When a woman had left work early and was on a completely personal errand at the time she caused an automobile accident, her employer could not be held liable for her actions.
In Gunter v. Estate of Armstrong, No. E2018-01473-COA-R3-CV (Tenn. Ct. App. Aug. 12, 2019), plaintiff sued the employer of Jamie Armstrong after Armstrong’s vehicle crossed the centerline of a road and caused a car accident, injuring plaintiff. Just before the accident, Armstrong had been working a shift for defendant employer as an in-home caretaker. Armstrong’s replacement showed up early, and Armstrong decided to leave her shift thirty minutes before it ended. This was apparently common practice, although she could technically be called back into work during the remaining thirty minutes. When Armstrong left work, she decided to go get her male friend coffee, and the accident occurred while she was en route to this personal errand.
When Armstrong had been hired, defendant employer had run a drug screen and a TBI background check, both of which came back clear. Defendant did not know that Armstrong had any issues with prescription drug use. On the morning of the accident, the employee who relieved Armstrong said that she seemed very tired and offered to drive her home, but did not believe that she was under the influence.

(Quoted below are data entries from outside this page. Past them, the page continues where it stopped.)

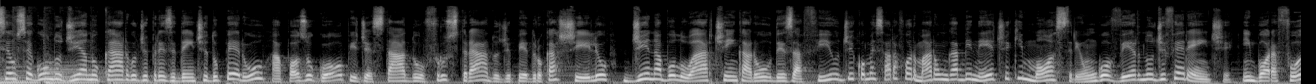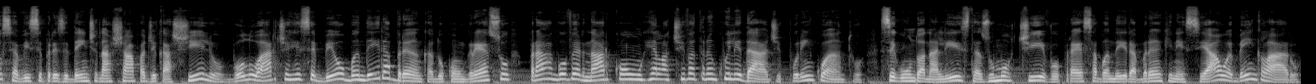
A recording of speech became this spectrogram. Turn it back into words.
Seu segundo dia no cargo de presidente do Peru, após o golpe de Estado frustrado de Pedro Castilho, Dina Boluarte encarou o desafio de começar a formar um gabinete que mostre um governo diferente. Embora fosse a vice-presidente na chapa de Castilho, Boluarte recebeu bandeira branca do Congresso para governar com relativa tranquilidade, por enquanto. Segundo analistas, o motivo para essa bandeira branca inicial é bem claro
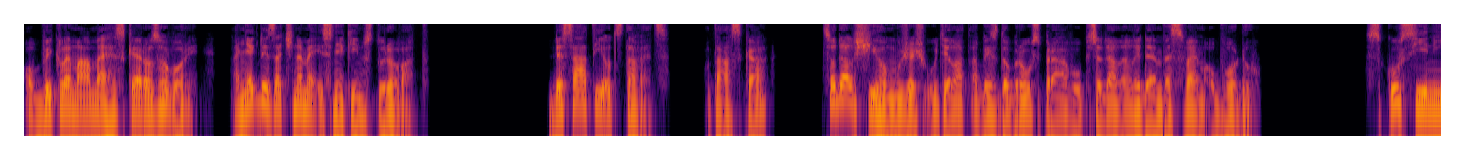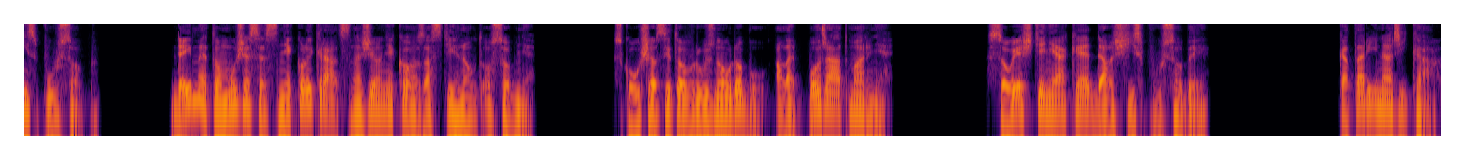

Plaintiff filed suit against defendant employer, arguing that the employer should be held liable for the accident. The trial court granted summary judgment to the defendant, and the Court of Appeals affirmed.
The first issue on appeal was whether defendant could be held liable under the theory of respondeat superior. “[U]nder the doctrine of respondeat superior, an employer may be held vicariously liable for torts committed by its employee within the course and scope of his or her employment.” (internal citation and quotation omitted). If, however, an employee “steps or turns aside from his employer’s work or business to serve some purpose of his own, unconnected with the employer’s business,” the doctrine will not apply. (internal citation and quotation omitted). The Court ruled that the facts of this case “do not support the inference that [Armstrong] was engaging in activity that benefitted [defendant] at the time of the accident or that her employment created the necessity to travel to retrieve coffee for a friend.” The Court concluded that Armstrong was “not acting within the scope of her employment when she left her place of employment to pursue a personal errand unrelated to work.” Further, the argument that she could still technically be called into work had no bearing on this ruling, as the Court reasoned that it had previously “declined to extend liability to employers in circumstances when an employee was ‘on call,’ rather than actively completing tasks for the benefit of his or her employer, at the time that the employee caused tortious harm.” (internal citation omitted).
Second, the Court considered plaintiff’s negligent hiring claim. “[A] claim of negligent hiring arises only when a particular unfitness of a job applicant creates a danger to others which the employer should have known.” (internal citation and quotations omitted). Pointing to the facts that the drug screen and background check came back clear and that Armstrong signed the company’s drug-free workplace policy, the Court found that defendant “had no knowledge of or reason to know that hiring [Armstrong] would pose such a risk.” In addition, the Court ruled that plaintiff failed to show that defendant’s hiring of Armstrong was the proximate cause of her injury, as “the hiring of an employee is not the proximate cause of his acts committed outside the scope of employment.” (internal citation and quotations omitted).
Third, the Court analyzed plaintiff’s negligent supervision claim. The Court pointed out that, as part of this claim, plaintiff had to “demonstrate that [defendant] could foresee, or through the exercise of reasonable diligence should have foreseen, the general manner in which the injury or loss occurred.” (internal citation and quotation omitted). In this case, Armstrong’s “employment record with [defendant] offered no indication of a propensity for drug use or intoxication at work.” While defendant appeared tired when relieved that morning, she had just worked an overnight shift and had had an appropriate amount of time off before the overnight. During Armstrong’s tenure with defendant, there were no complaints or problems indicating that she might have a substance abuse problem, and the Court thus affirmed the finding that plaintiff’s “injuries were not reasonably foreseeable by [defendant].”
Finally, the Court briefly noted that this case failed on a general negligence claim as well. The Court pointed out that “no liability attaches to an employer when its employee causes an automobile accident after leaving the place of employment in a known intoxicated state, absent a showing that an employer in some way contributed to its employee’s intoxication.” (internal citation omitted). Here, Armstrong was driving on a public road in her own vehicle, and she had left her place of employment early without express permission. Nothing in her employment record indicated that she was at risk of substance abuse, and there had been no previous “red flags.” Accordingly, defendant “could not reasonably foresee that [Armstrong] would injure [plaintiff] in an automobile accident after she left the workplace.”
Based on the facts presented here, pinning liability on the employer, in this case, was unlikely.
NOTE: To aid lawyers in giving clients guidance about how long it takes to receive an opinion after oral argument in the appellate courts, we are going to start sharing that information with readers. Please understand that the length of time that elapses between oral argument and the date the opinion is released is dependent on a multitude of factors, not the least of which is the complexity of the issues presented. In this case, the opinion was released less than three months after oral argument.